[WHAT IS BEING ASKED]: Only the lines below from the one with "I have a spectrogram" through the one with "Write the text" are to be written out, exactly and without any images.

[SUPPLIED MATERIAL]:
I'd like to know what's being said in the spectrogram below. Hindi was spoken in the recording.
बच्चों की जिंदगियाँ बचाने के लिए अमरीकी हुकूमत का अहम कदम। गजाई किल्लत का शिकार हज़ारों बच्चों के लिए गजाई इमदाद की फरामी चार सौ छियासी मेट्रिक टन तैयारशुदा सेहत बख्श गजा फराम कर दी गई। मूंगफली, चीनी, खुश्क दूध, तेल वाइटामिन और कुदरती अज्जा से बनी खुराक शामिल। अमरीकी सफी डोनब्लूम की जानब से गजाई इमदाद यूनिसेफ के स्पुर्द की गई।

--

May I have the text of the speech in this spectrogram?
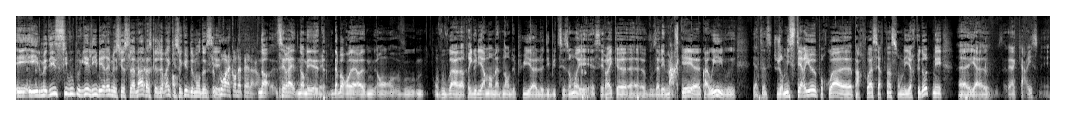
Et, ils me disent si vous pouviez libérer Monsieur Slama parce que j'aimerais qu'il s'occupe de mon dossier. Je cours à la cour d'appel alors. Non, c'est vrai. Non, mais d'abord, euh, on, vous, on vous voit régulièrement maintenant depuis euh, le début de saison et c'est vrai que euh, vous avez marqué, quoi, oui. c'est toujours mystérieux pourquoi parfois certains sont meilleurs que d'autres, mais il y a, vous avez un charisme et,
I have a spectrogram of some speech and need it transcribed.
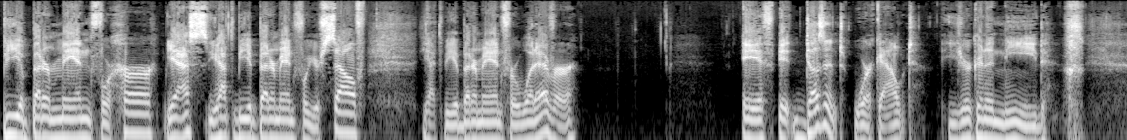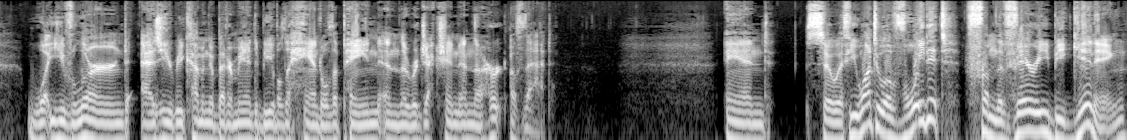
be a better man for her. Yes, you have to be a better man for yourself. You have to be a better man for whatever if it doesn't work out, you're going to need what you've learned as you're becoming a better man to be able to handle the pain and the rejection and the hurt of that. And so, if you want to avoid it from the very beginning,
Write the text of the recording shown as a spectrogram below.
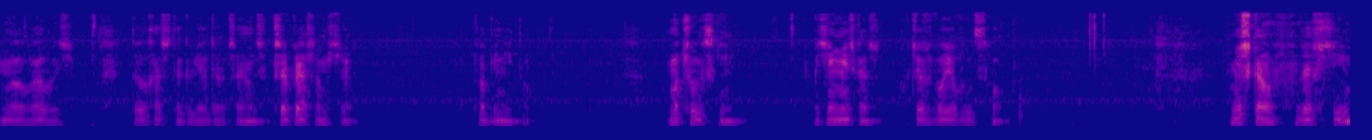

[FINISHED TASK]:
I have a spectrogram of some speech and need it transcribed.
be a better man for her. Yes, you have to be a better man for yourself. You have to be a better man for whatever if it doesn't work out, you're going to need what you've learned as you're becoming a better man to be able to handle the pain and the rejection and the hurt of that. And so, if you want to avoid it from the very beginning,
Write the text of the recording shown as a spectrogram below.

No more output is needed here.